[Task to carry out]
Copy the records below exactly, but leave out any picture they contain.

[Opening Information given section]

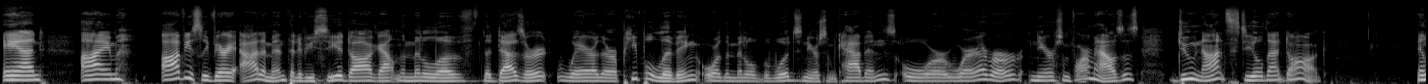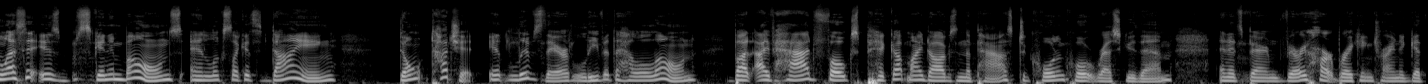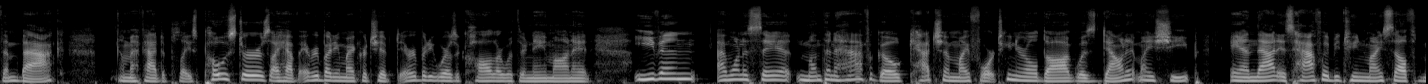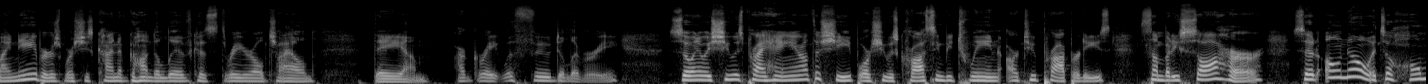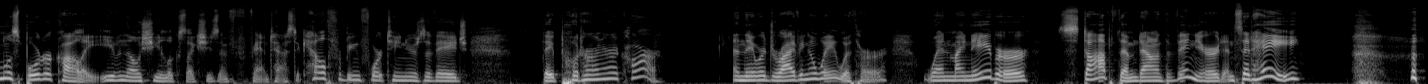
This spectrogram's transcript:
And I'm obviously very adamant that if you see a dog out in the middle of the desert where there are people living or the middle of the woods near some cabins or wherever near some farmhouses, do not steal that dog. Unless it is skin and bones and looks like it's dying, don't touch it. It lives there. Leave it the hell alone. But I've had folks pick up my dogs in the past to quote unquote rescue them, and it's been very heartbreaking trying to get them back. Um, I've had to place posters. I have everybody microchipped. Everybody wears a collar with their name on it. Even, I want to say a month and a half ago, Ketchum, my 14 year old dog, was down at my sheep. And that is halfway between myself and my neighbors, where she's kind of gone to live because three year old child, they um, are great with food delivery. So, anyway, she was probably hanging out with the sheep or she was crossing between our two properties. Somebody saw her, said, Oh no, it's a homeless border collie, even though she looks like she's in fantastic health for being 14 years of age. They put her in her car and they were driving away with her when my neighbor stopped them down at the vineyard and said, Hey,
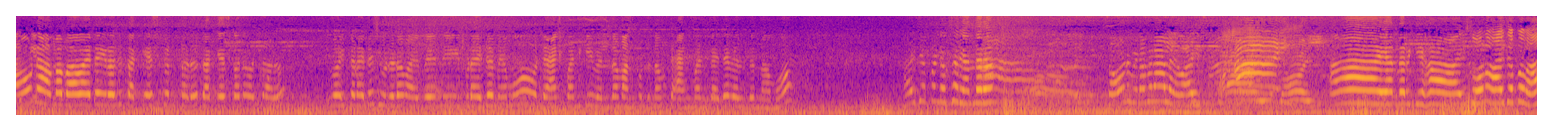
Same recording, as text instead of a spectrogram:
అవునా? మా బావ అయితే ఈరోజు తక్కేసుకుంటున్నాడు. తక్కేసుకొని వచ్చాడు. ఇగో ఇక్కడైతే చూడడం అయిపోయింది. ఇప్పుడైతే మేము ట్యాంక్ బండ్కి వెళ్దాం అనుకుంటున్నాము. ట్యాంక్ బండ్కి అయితే వెళ్తున్నాము. హాయ్ చెప్పండి ఒకసారి అందరా. సౌండ్ వినబడాలి వాయిస్. హాయ్ అందరికి హాయ్. సోను హాయ్ చెప్పవా?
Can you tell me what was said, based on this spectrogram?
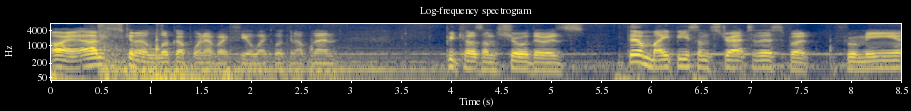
Alright, I'm just gonna look up whenever I feel like looking up then. Because I'm sure there is... There might be some strat to this, but for me,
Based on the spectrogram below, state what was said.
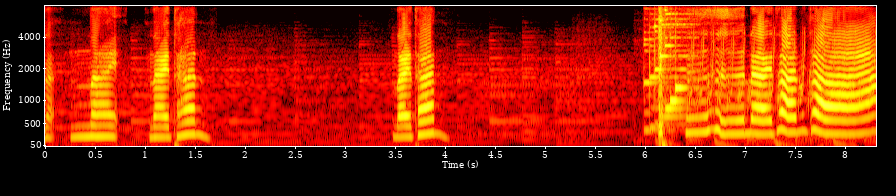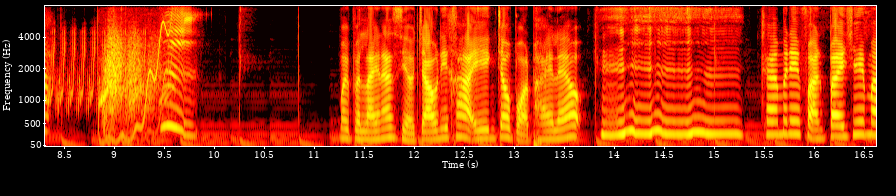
นนาย นายท่าน นายท่านนายท่านค่ะไม่เป็นไรนะเสี่ยวเจ้านี่ข้าเองเจ้าปลอดภัยแล้วข้าไม่ได้ฝันไปใช่ไหม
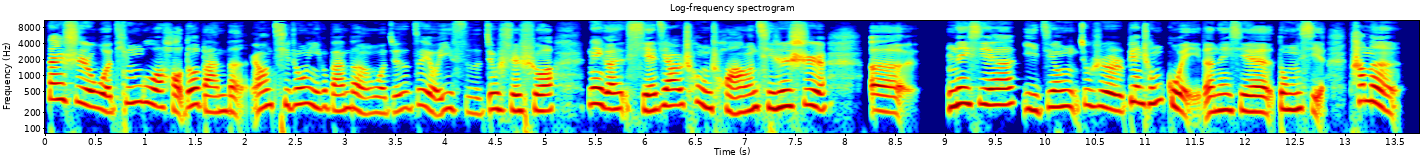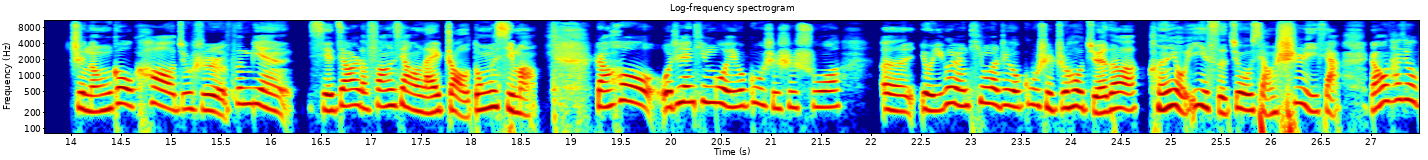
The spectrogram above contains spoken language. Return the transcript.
但是我听过好多版本，然后其中一个版本我觉得最有意思的就是说，那个鞋尖儿冲床其实是，呃，那些已经就是变成鬼的那些东西，他们。只能够靠就是分辨鞋尖儿的方向来找东西嘛。然后我之前听过一个故事，是说，呃，有一个人听了这个故事之后觉得很有意思，就想试一下，然后他就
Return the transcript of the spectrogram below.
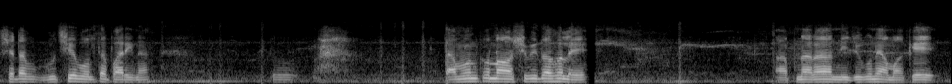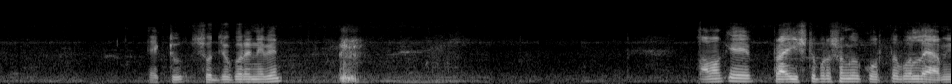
সেটা গুছিয়ে বলতে পারি না। তো তেমন কোনো অসুবিধা হলে আপনারা নিজগুণে আমাকে একটু সহ্য করে নেবেন। আমাকে প্রায় ইষ্ট প্রসঙ্গ করতে বললে আমি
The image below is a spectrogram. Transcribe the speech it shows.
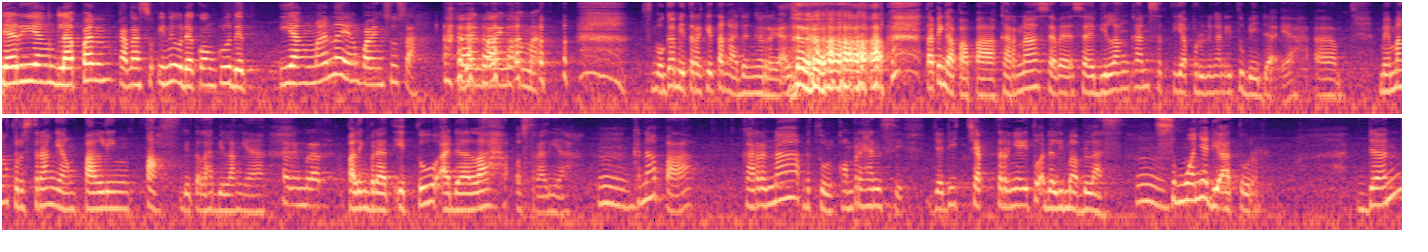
dari yang delapan karena ini udah concluded, yang mana yang paling susah dan paling lama? Semoga mitra kita nggak denger ya. Tapi nggak apa-apa karena saya, saya bilang kan setiap perundingan itu beda ya. Eh, memang terus terang yang paling tough gitulah bilangnya. Paling berat. Paling berat itu adalah Australia. Hmm. Kenapa? Karena betul komprehensif. Jadi chapternya itu ada 15. Hmm. Semuanya diatur. Dan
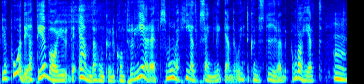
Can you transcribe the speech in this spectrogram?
jag på det att det var ju det enda hon kunde kontrollera eftersom hon var helt sängliggande och inte kunde styra. Hon var helt, Mm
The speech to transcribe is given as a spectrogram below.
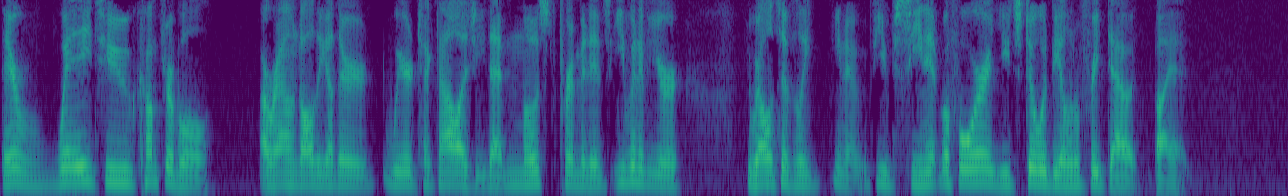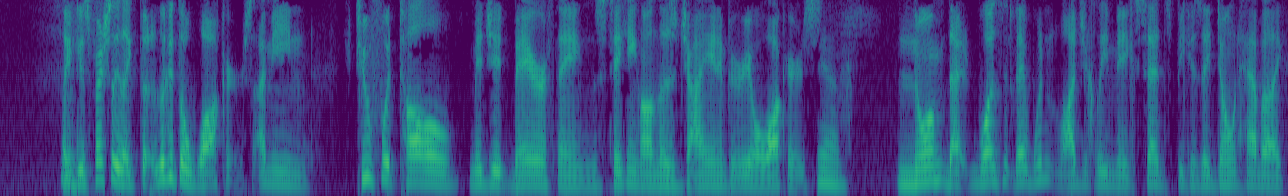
they're way too comfortable around all the other weird technology that most primitives, even if you're relatively, you know, if you've seen it before, you still would be a little freaked out by it. Like especially like the, look at the walkers. I mean, two foot tall midget bear things taking on those giant imperial walkers. Yeah. Norm that wasn't that wouldn't logically make sense because they don't have a, like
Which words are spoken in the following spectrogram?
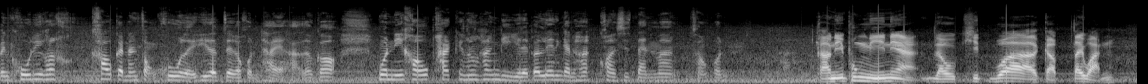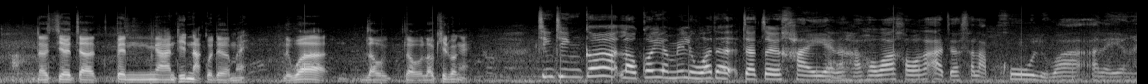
เป็นคู่ที่เขาเข้ากันทั้งสองคู่เลยที่จะเจอกับคนไทยอะค่ะ แล้วก็วันนี้เขาพัดกันค่อนข้างดี แล้วก็เล่นกันคอนสิสแตนต์มากสองคน คราวนี้พรุ่งนี้เนี่ยเราคิดว่ากับไต้หวันค่ะเราจะจะเป็นงานที่หนักกว่าเดิมไหมหรือว่าเราเราเราคิดว่าไง จริงๆก็เราก็ยังไม่รู้ว่าจะจะเจอใครอะนะคะ เพราะว่าเขาก็อาจจะสลับคู่หรือว่าอะไรยังไง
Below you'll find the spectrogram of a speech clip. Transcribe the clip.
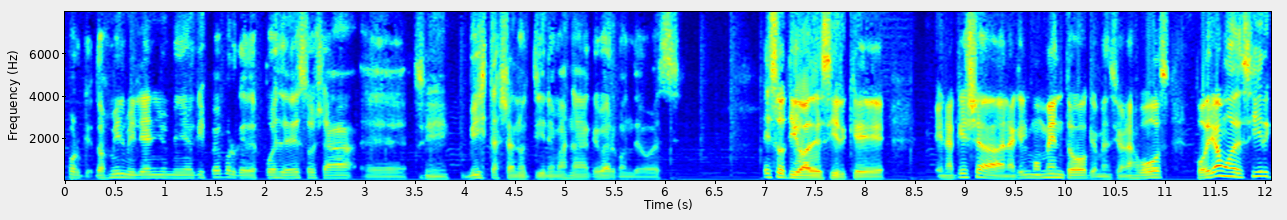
porque 2000 Millennium y XP porque después de eso ya eh, Vista ya no tiene más nada que ver con DOS. Eso te iba a decir que en aquella en aquel momento que mencionás vos, podríamos decir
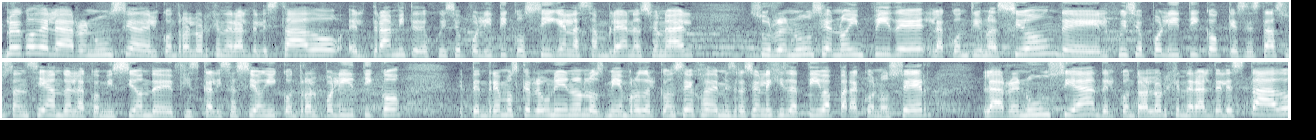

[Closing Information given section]

[Solved exercise]
This spectrogram's transcript:
And I'm obviously very adamant that if you see a dog out in the middle of the desert where there are people living or the middle of the woods near some cabins or wherever near some farmhouses, do not steal that dog. Unless it is skin and bones and looks like it's dying, don't touch it. It lives there. Leave it the hell alone. But I've had folks pick up my dogs in the past to quote unquote rescue them, and it's been very heartbreaking trying to get them back. Um, I've had to place posters. I have everybody microchipped. Everybody wears a collar with their name on it. Even, I want to say a month and a half ago, Ketchum, my 14 year old dog, was down at my sheep. And that is halfway between myself and my neighbors, where she's kind of gone to live because three year old child, they um, are great with food delivery. So, anyway, she was probably hanging out with the sheep or she was crossing between our two properties. Somebody saw her, said, Oh no, it's a homeless border collie, even though she looks like she's in fantastic health for being 14 years of age. They put her in her car and they were driving away with her when my neighbor stopped them down at the vineyard and said, Hey,
Same recording, as text instead of a spectrogram:
అవునా? మా బావ అయితే ఈరోజు తక్కేసుకుంటున్నాడు. తక్కేసుకొని వచ్చాడు. ఇగో ఇక్కడైతే చూడడం అయిపోయింది. ఇప్పుడైతే మేము ట్యాంక్ బండ్కి వెళ్దాం అనుకుంటున్నాము. ట్యాంక్ బండ్కి అయితే వెళ్తున్నాము. హాయ్ చెప్పండి ఒకసారి అందరా. సౌండ్ వినబడాలి వాయిస్. హాయ్ అందరికి హాయ్. సోను హాయ్ చెప్పవా?
Can you tell me what was said, based on this spectrogram?
Alright, I'm just gonna look up whenever I feel like looking up then. Because I'm sure there is... There might be some strat to this, but for me,
Based on the spectrogram below, state what was said.
นนาย นายท่าน นายท่านนายท่านค่ะไม่เป็นไรนะเสี่ยวเจ้านี่ข้าเองเจ้าปลอดภัยแล้วข้าไม่ได้ฝันไปใช่ไหม
The spectrogram above contains spoken language. Return the transcript.
但是我听过好多版本，然后其中一个版本我觉得最有意思的就是说，那个鞋尖儿冲床其实是，呃，那些已经就是变成鬼的那些东西，他们。只能够靠就是分辨鞋尖儿的方向来找东西嘛。然后我之前听过一个故事，是说，呃，有一个人听了这个故事之后觉得很有意思，就想试一下，然后他就
Return the transcript of the spectrogram below.
সেটা গুছিয়ে বলতে পারি না। তো তেমন কোনো অসুবিধা হলে আপনারা নিজগুণে আমাকে একটু সহ্য করে নেবেন। আমাকে প্রায় ইষ্ট প্রসঙ্গ করতে বললে আমি
The image below is a spectrogram. Transcribe the speech it shows.
dari yang delapan karena ini udah concluded, yang mana yang paling susah dan paling lama? Semoga mitra kita nggak denger ya. Tapi nggak apa-apa karena saya, saya bilang kan setiap perundingan itu beda ya. Eh, memang terus terang yang paling tough gitulah bilangnya. Paling berat. Paling berat itu adalah Australia. Hmm. Kenapa? Karena betul komprehensif. Jadi chapternya itu ada 15. Hmm. Semuanya diatur. Dan
Can you transcribe the speech in this spectrogram?
jag på det att det var ju det enda hon kunde kontrollera eftersom hon var helt sängliggande och inte kunde styra. Hon var helt, Mm
The speech to transcribe is given as a spectrogram below.
they're way too comfortable around all the other weird technology that most primitives, even if you're relatively, you know, if you've seen it before, you still would be a little freaked out by it. Like especially like the, look at the walkers. I mean, two foot tall midget bear things taking on those giant imperial walkers. Yeah. Norm that wasn't that wouldn't logically make sense because they don't have a, like
Which words are spoken in the following spectrogram?
เป็นคู่ที่เขาเข้ากันทั้งสองคู่เลยที่จะเจอกับคนไทยอะค่ะ แล้วก็วันนี้เขาพัดกันค่อนข้างดี แล้วก็เล่นกันคอนสิสแตนต์มากสองคน คราวนี้พรุ่งนี้เนี่ยเราคิดว่ากับไต้หวันค่ะเราจะจะเป็นงานที่หนักกว่าเดิมไหมหรือว่าเราเราเราคิดว่าไง จริงๆก็เราก็ยังไม่รู้ว่าจะจะเจอใครอะนะคะ เพราะว่าเขาก็อาจจะสลับคู่หรือว่าอะไรยังไง
Below you'll find the spectrogram of a speech clip. Transcribe the clip.
porque 2000 Millennium y XP porque después de eso ya eh, Vista ya no tiene más nada que ver con DOS. Eso te iba a decir que en aquella en aquel momento que mencionás vos, podríamos decir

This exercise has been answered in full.